The red knot is an endangered bird that stops in the Delaware Day — where a wind farm may soon be — to eat horseshoe crab eggs during its trip from the Canadian Arctic to Argentina. Chuck Homler/Focus On Wildlife/Wikimedia Commons
“The opinion freezes the MBTA in time as a hunting-regulation statute, preventing it from addressing modern threats to migrating bird populations,” she wrote in a decision vacating the opinion, calling it “an unpersuasive interpretation of the MBTA’s unambiguous prohibition on killing protected birds.”
More than 30 state lawmakers on Wednesday urged the Ohio Power Siting Board to reconsider its approval of the Icebreaker wind-farm project 8 to 10 miles northwest of downtown Cleveland only on the condition that it not operate at night for 8 months of the year.
Over 800 birds were killed after colliding with turbines at 20 wind energy facilities (WEFs) in South Africa between 2014 and 2018, a new study has revealed. The toll includes species of conservation concern such as endangered Cape Vultures and Black Harriers, both endemic to southern Africa.
In a joint letter to the Prime Minister of Greece and the Ministry of Environment and Energy, 12 environmental NGOs and Scientific Societies call for the cancellation of wind farm development plans on 14 protected islets in the South Aegean.
Nine out of 10 migratory birds are inadequately protected during at least one leg of their annual migrations, according to a 2015 study published in Science. Before 2017, a person could be prosecuted for accidentally killing a bird, but an opinion submitted by the Department of the Interior effectively changed that interpretation so that only intentional harm – mainly illegal hunting – is legally punishable.
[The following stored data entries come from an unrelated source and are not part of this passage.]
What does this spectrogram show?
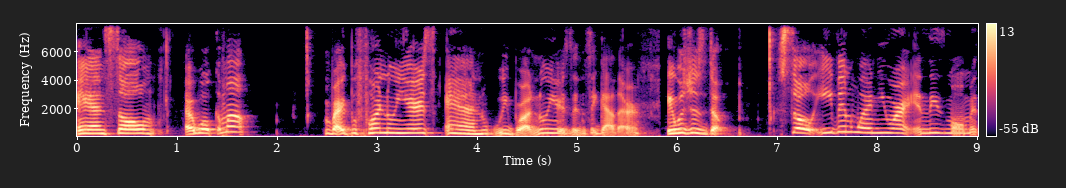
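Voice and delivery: crying through the words, tearful, very high-pitched. Telling listeners about caring for their dad after surgery, crying. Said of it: "I can't believe I'm crying right now".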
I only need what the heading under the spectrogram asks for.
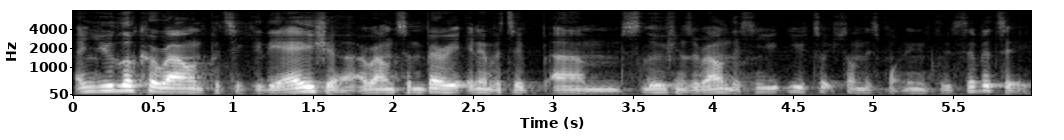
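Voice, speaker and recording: Very fast delivery from a man, medium in pitch, with ordinary pitch variation. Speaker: technology policy adviser, conference panelist. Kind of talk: panel discussion remarks. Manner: halting, many repetitions.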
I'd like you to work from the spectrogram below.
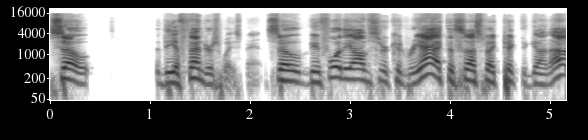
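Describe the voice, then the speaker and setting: With lively intonation, a man speaks at a high pitch and a moderate pace, in a dry sound with no echo. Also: quiet background. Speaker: podcast host, former police officer. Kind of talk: casual podcast chat. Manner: hesitant, many fillers. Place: home room. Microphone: studio mic.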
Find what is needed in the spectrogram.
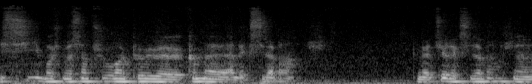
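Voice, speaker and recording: The speech moves at a fairly quick pace in a monotone, flat intonation, with long, frequent pauses. Audible room echo surrounds it. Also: man, medium pitch for a man. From Quebec, Saguenay–Lac-Saint-Jean. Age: 60s. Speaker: hostel owner. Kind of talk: interview. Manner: halting, many repetitions.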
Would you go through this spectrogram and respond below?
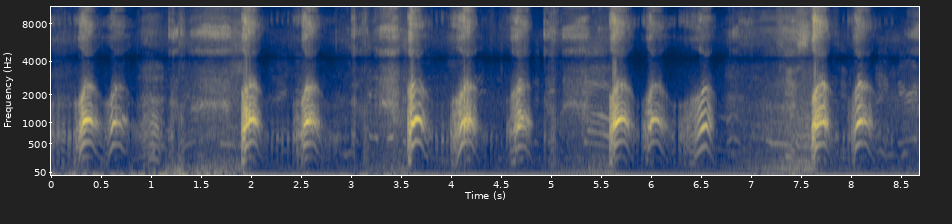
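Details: Chihuahua recorded close up on a Kodak Zi8 camera in macro mode, giving sharp, shrill yaps in quick irregular bursts, often paired in twos, roughly a dozen barks with brief quiet gaps and faint low hum.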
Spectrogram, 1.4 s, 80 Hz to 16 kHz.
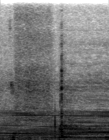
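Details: Sony CMT-MD1 micro system bought untested; thin steady electric whirr with nothing engaging behind it, loading motor suspected to spin free with its belt missing, not yet confirmed.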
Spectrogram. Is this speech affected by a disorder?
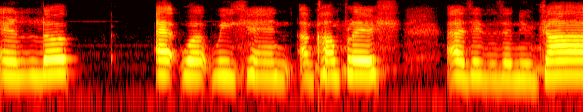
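Yes: cerebral palsy; present from birth.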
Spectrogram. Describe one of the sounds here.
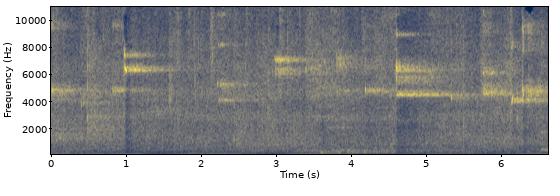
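Sneakers squeak on a hard floor as people run.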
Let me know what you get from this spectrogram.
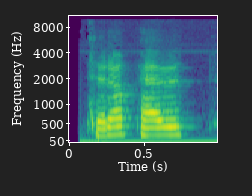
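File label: "terapeut", Norwegian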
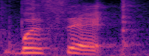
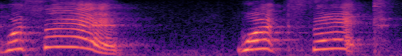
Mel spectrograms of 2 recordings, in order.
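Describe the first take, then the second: First: Said in the usual way. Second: "What set?" thrown high and sharp; mock pressing "What set?"; mocking challenge. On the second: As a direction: needle her with "What set?" pitched up. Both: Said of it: "I pulled her fucking card".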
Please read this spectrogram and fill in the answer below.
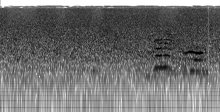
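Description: Steady rushing noise of running water, even and unbroken. A voice starts speaking about one and a half seconds in.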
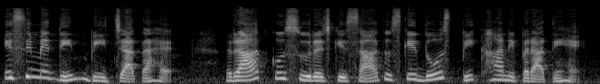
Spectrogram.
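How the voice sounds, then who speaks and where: A woman narrating a bedtime cartoon story in a scripted, expressive way. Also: mid-range voice, unhurried, husky.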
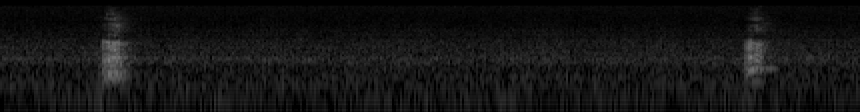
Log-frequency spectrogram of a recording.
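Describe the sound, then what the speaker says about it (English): A dog barking sound effect taken from Freesound: two short, sharp single barks about three seconds apart, loud and isolated against a faint steady background hum. "get a dog barking"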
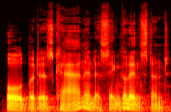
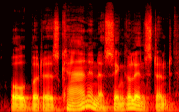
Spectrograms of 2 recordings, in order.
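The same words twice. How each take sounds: The two takes are said the same way.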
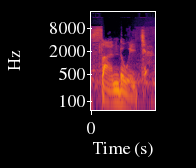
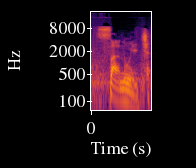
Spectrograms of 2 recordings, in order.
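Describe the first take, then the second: First: The word is said with a D sound. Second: The word is said without a D sound. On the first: The speaker calls it wrong. "not sandwich" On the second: The speaker calls it right. "The D is silent"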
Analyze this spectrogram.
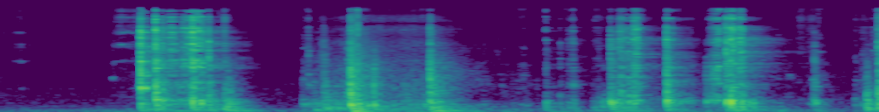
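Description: Metal rings clink and clatter against each other.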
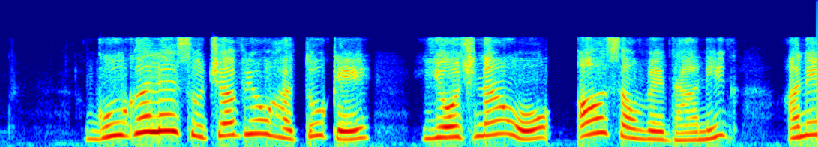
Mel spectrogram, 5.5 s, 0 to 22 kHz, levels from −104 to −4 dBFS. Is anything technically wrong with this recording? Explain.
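Yes. From start to finish the speech sounds grainy and hoarse. This is Speex codec damage, and it is plainly audible. Speex rebuilds speech from a vocal-tract model driven by a coded excitation signal. At this setting the sound points to a stream of roughly 16.8 kbps, which leaves too few bits to represent the excitation accurately, so noise and hoarseness are baked into every syllable.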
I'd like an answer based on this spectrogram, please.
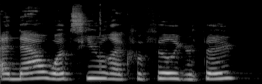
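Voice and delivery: speech spoken mid-yawn. Recapping a show episode with another speaker, yawning while talking. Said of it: "Excuse me, I'm yawning".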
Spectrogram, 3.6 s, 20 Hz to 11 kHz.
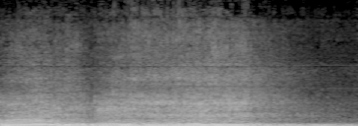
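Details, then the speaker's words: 2024 Harley-Davidson CVO Road Glide, Stage 2 with Cycle Rama CR565 cam and Thundermax tuner, accelerating down the road after warm-up: deep throaty V-twin rumble pulls strongly and evenly, no knocks or misses; normal acceleration. "We'll pull it out in the sun in just a few minutes and get some video of it taking off going down the road so you can hear what it sounds like at acceleration."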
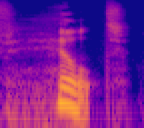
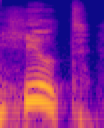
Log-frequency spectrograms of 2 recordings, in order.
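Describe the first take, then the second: First: It is said with a modern English pronunciation. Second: It is said with an Old English pronunciation. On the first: "instead of hilt" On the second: "I'm saying hilt"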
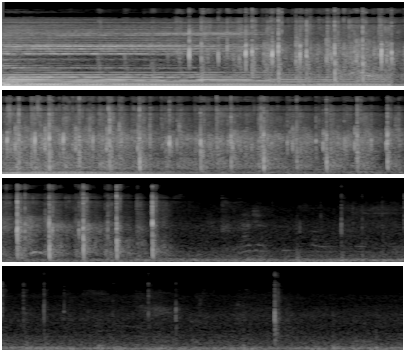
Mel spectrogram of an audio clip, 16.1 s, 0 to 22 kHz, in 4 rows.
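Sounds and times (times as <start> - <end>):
held chord of gospel accompaniment: 0.0 - 6.2
congregation applauding: 0.0 - 9.8.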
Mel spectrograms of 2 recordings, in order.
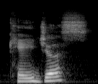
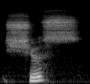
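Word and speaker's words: Kjus: Here I got a full zip jacket by the brand Kjas or if you want to pronounce it correctly, it's Shus. I think this brand originated in Switzerland. Um so the pronunciation is Shus.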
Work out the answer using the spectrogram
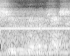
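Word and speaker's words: Pseudomonas: bacteria দিয়ে হইতে পারেমোনাস নো পি উচ্চারণ হবে না সিউডোমোনাস ওকে ক্লিনিক্যাল ফিচার লিখেন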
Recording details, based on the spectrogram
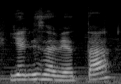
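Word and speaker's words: Елизавета: And yeah, that's right, but her Russian pronunciation of the name is going to be Yelizaveta, and her surname is Balkonskaya.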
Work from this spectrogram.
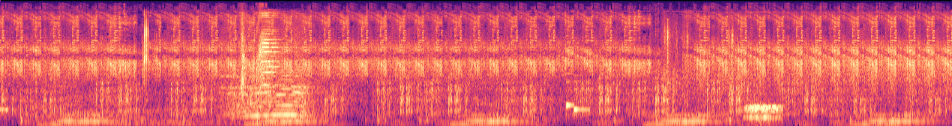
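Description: Several cows in a video game moo repeatedly in a steady looping pattern, low drawn-out calls recurring every couple of seconds at moderate volume, with occasional brief game effects between them.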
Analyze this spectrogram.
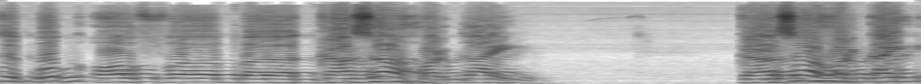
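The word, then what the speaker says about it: Krasznahorkai: Kaza Horkai is not written like that, but it's pronounced like Kaza Horkai.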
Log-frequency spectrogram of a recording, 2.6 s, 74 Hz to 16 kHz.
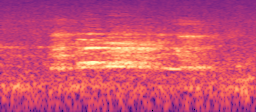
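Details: White-vented myna, Ubon Ratchathani, Thailand, 9 March 2022: one drawn-out, harsh and buzzy call, swelling and then fading over about one and a half seconds against soft background hiss.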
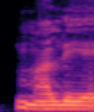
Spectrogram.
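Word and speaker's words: maglia: মালিয়া এখানে জি এর উচ্চারণটা কিন্তু হবে না।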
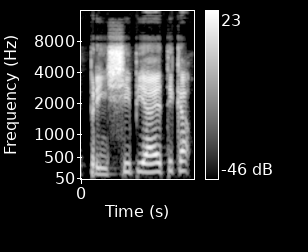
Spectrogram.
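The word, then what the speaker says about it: Principia Ethica: Usted que es un latinista, corríjame, ¿eso se dice principia ética o principia ética? – A mí, mi profesora de la Universidad de los Andes me dijo que la C en latín se pronuncia como Q, Principia ética.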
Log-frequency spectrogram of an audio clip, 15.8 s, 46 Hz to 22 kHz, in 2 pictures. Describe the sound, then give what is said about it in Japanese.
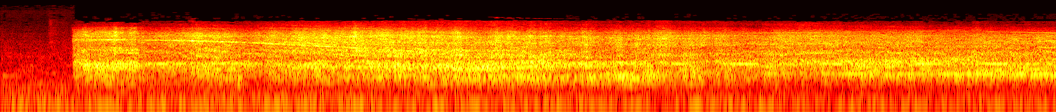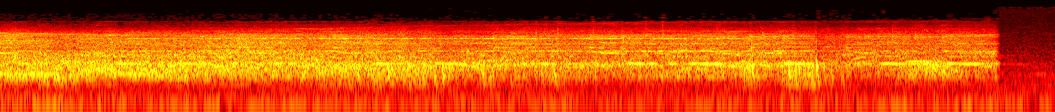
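A jet-engined trainer aircraft flies past at about 600 to 650 km/h at an altitude of 150 meters, a loud, sustained engine rush with a high-pitched whine that sweeps downward as it passes, holding steady for about fifteen seconds before cutting off. “あと次はね、あの、時速650キロぐらい、600キロ超えた状態で、えー、高度150メーターを、えー、フライパスした時の、まあ、ジェットエンジン積んでるんですけど、まあ、練習機って呼ばれるタイプのものなんですけど、えー、これの、ね、エンジン音ちょっと聞いてみたいと思います。”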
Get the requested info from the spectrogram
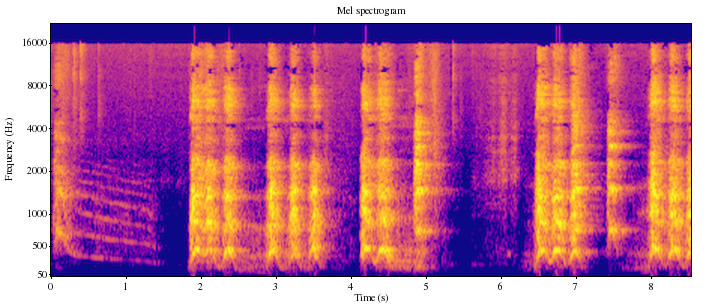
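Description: Young Doberman giving a long whine that falls in pitch, then barking in quick groups of several sharp barks, with short pauses between the groups.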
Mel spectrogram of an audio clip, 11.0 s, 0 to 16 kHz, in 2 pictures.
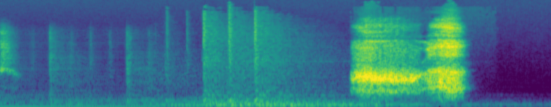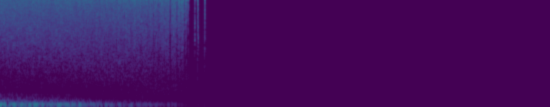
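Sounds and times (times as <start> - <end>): person sighing: 3.5 - 4.7.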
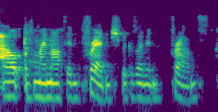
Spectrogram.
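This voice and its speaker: With a Yorkshire accent, a woman speaks at a moderate pace. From northern England, Sheffield. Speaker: poet. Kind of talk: panel discussion. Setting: video call. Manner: halting.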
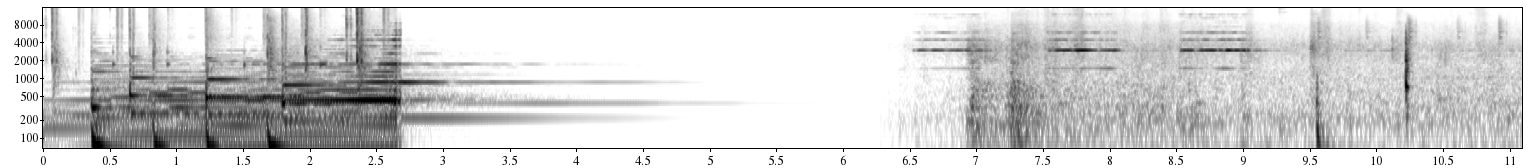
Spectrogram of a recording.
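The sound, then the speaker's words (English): A bright chord rings and fades into silence, then a train pulls into the station at Stevenage with a steady rumble, clanks and a thin high-pitched brake squeal; no one speaks. “If you take a train to Stevenage, one of the first things you'll see when you exit the station is a mural of famous sons of Stevenage.”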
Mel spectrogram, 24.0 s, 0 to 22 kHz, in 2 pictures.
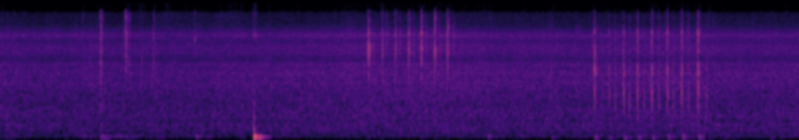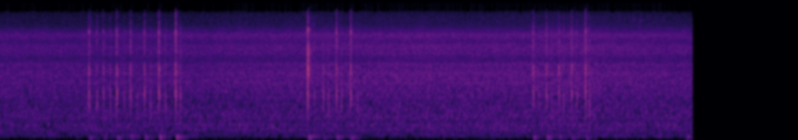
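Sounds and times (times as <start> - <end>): mechanical keyboard typing: 5.6 - 6.8, 8.9 - 10.6, 13.3 - 14.8, 16.6 - 17.4, 20.0 - 20.9.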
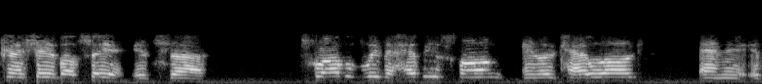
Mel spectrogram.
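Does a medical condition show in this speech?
Yes: cerebral palsy; plays rhythm guitar despite condition.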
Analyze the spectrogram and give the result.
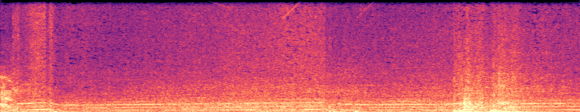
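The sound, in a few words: Lamborghini Gallardo engine in video game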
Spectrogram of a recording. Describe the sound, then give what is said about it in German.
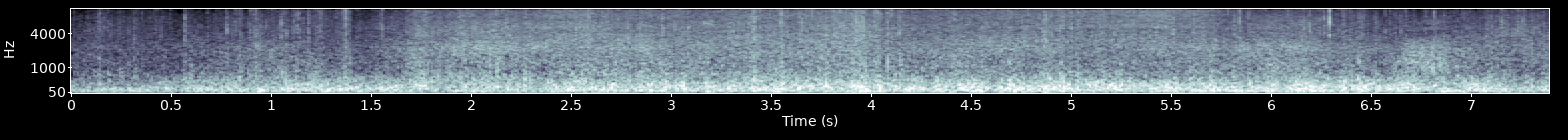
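Waves crash steadily against a reef on the main island of the Kingdom of Tonga and spray back out through blowholes of different sizes in the volcanic rock, with a continuous loud roar of surf and spray, buffeted by wind noise, with no voices. “Wellen prallen auf ein Riff und spritzen durch unterschiedlich große Löcher im Vulkangestein wieder hinaus.”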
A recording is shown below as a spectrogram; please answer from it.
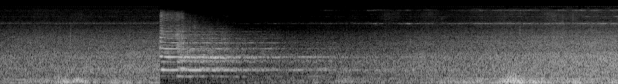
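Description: Siemens Vectron electric locomotive's horn gives one long blast, starting suddenly about a second and a half in and dying away about two seconds later. This is the Rp1 'attention' warning signal. Wind rumbles on the microphone, and the noise of the approaching freight train grows near the end.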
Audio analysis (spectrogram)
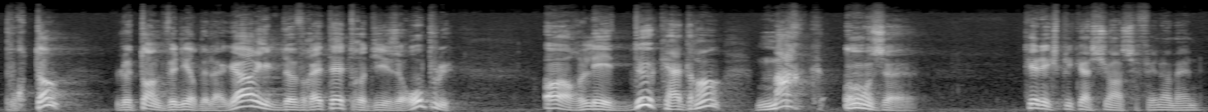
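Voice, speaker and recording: Troubled gentleman, lowish husky voice, hugely varied intonation, formal, theatrical, radio drama. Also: huge pitch swings, normal speed, exaggerated voice. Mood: puzzled. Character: grave, troubled gentleman recounting a strange mishap. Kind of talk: detective radio play acting.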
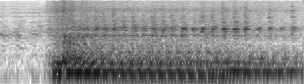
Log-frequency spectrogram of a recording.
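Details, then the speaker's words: Engine starting: loud, rough, rumbling run with heavy low drone, sounding like something is coming apart underneath. "okay that's loud shutting down that's that's not good sounding at all down there I mean it's it does sound good it's nice and loud but it also sounds like something's coming apart"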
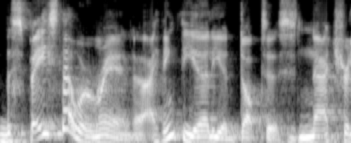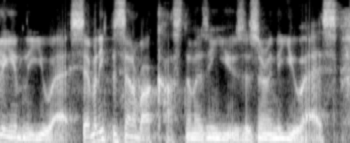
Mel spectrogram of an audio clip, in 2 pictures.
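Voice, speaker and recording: A man with an American accent at a medium pitch, going at a very fast pace with hardly any pauses, over noticeable background noise. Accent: British with slight American twang. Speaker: startup CEO and co-founder, former enterprise sales rep. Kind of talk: podcast interview. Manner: hesitant, many fillers and repetitions.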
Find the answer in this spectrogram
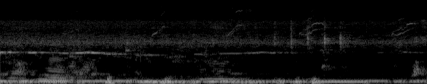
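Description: Nestling birds giving a few short, thin rising begging chirps while being hand-fed, over a steady low hum.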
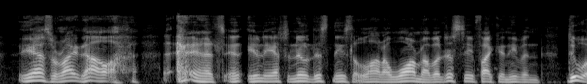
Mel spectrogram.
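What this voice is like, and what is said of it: Usual voice. Nothing is said of it.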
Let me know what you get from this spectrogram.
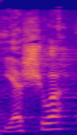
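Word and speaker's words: Yeshua (ישוע): Jesus' name, they probably didn't say it like Jesus. It sounded more like Yeshua.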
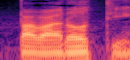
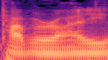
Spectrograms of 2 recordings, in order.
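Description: First: It is said with an Italian accent. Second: It is said with an American English accent. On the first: The speaker calls it right. "pronounced like Pavarotti" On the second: The speaker calls it wrong. "rather than Pavarotti"

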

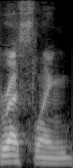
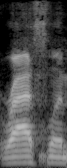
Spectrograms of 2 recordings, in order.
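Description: First: The first vowel is an 'eh' sound. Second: The first vowel is an 'ah' sound. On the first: This is the standard form. "technically it's wrestling" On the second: This is the folksy Southern form. "wrestling is what the old boys call it"

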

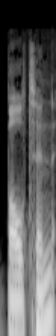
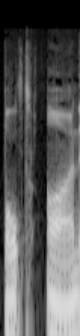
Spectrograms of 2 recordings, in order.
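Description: First: It is said as one word, like a name. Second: It is said as two separate words. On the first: It is a surname. The speaker calls it right. "as in the name" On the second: It means attaching something. The speaker calls it wrong. "not bolt on"

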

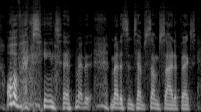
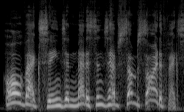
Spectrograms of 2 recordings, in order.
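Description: First: It is said in the speaker's ordinary accent. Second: It is said in a put-on British accent. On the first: "No, anyway" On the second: "I think I found it. There it is. I found it"

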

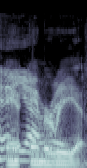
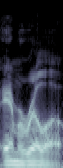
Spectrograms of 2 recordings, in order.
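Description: First: It is pronounced the Spanish way, with a Y sound. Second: It is pronounced the English way, with an L sound. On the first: "and not Amarillo" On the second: "in a town called Amarillo"

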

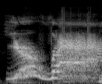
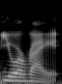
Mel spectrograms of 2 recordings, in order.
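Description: First: It is whispered in a breathy, seductive voice. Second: It is said in a normal speaking voice. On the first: "whisper it and kind of be sexy about it" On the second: "one more time"

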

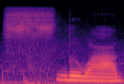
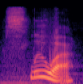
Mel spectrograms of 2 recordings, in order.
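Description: First: The word ends with a g sound. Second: The word ends without a g sound. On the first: The speaker calls it wrong. "Let me see if I'm pronouncing this right" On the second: The speaker calls it right. "it's just Slua"

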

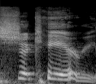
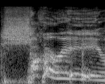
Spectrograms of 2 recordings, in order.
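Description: First: The name is said in an American accent. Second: The name is said in a Caribbean accent. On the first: This is how the name's owner says it. The speaker calls it right. "it's Sha'Carri" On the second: An announcer mispronounced the name. The speaker calls it wrong. "you could tell the man was from the Caribbean, and the way he said her name"

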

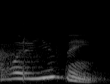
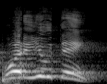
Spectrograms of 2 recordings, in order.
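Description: First: It is said softly and gently. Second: It is said bluntly and harshly.

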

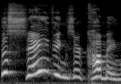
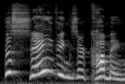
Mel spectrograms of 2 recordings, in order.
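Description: First: It is said with over-the-top excitement. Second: The same.

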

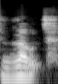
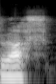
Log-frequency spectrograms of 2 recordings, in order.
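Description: First: The name is said German-style without a rolled R. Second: The name is said with an English pronunciation. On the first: "pronounced his surname as he would have done" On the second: "I think we can say Joseph Roth"

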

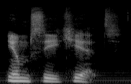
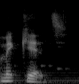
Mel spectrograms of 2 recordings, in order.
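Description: First: The first part is said as two letters, em-see. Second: The first part is said as one syllable, mick. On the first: The speaker calls it right. "That's pronounced MC kids. Like E-M-C-E-E kids" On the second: The speaker calls it wrong. "not McKids"

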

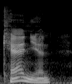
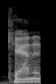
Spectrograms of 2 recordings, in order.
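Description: First: The middle consonant is an ny sound. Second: The middle consonant is a plain n sound. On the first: The speaker calls it right. "It should be Canyon" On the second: The speaker calls it wrong. "And there's Cannon. Cannon in Beverly Hills"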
Stephanie Kromer, director of energy and environmental policy at the Ohio Chamber of Commerce, is using the coronavirus as a smokescreen to publicly rally for updating (read: weakening) the National Environmental Policy Act (“Refine regulatory landscape,” June 20).
A bid to build a huge offshore wind farm has been held up because of the impact it would have on an endangered bird and a mid-Norfolk village. Alok Sharma, secretary of state for business, energy and industrial strategy, announced on Wednesday that he was “minded to approve” Hornsea Three wind farm, but the energy company behind it needed to give him more information before the end of September.
It is notable that many of the conservationists defending wildlife from industrial wind turbines and transmission lines view the Democrats’ refurbished Green New Deal and its call for the “rapid deployment” of wind and transmission lines not as a climate dream but rather as an ecological nightmare. This isn’t the first time Democrats have shown a willingness to sacrifice wildlife for the wind industry.
[The Ohio Power Siting] board unexpectedly imposed restrictions. It said Icebreaker must conduct radar studies of bird and bat traffic over the proposed site before and after construction. And nighttime operation of the turbines must be suspended during the months-long migration periods, unless and until studies conclude that is unnecessary. Opponents, some of whom have filed lawsuits to halt Icebreaker, consider the restrictions a victory.
A right to information report, recently released by the Department of Primary Industries, Parks, Water and Environment, shows 59 eagles were estimated to die at the Cattle Hill Wind Farm in the state’s Central Highlands over the development’s first 25 years, based on the original proposal for a 100-turbine wind farm. Wind farm operator Goldwind Australia has since revised plans for a 48-turbine wind farm — 33 of which were completed last year.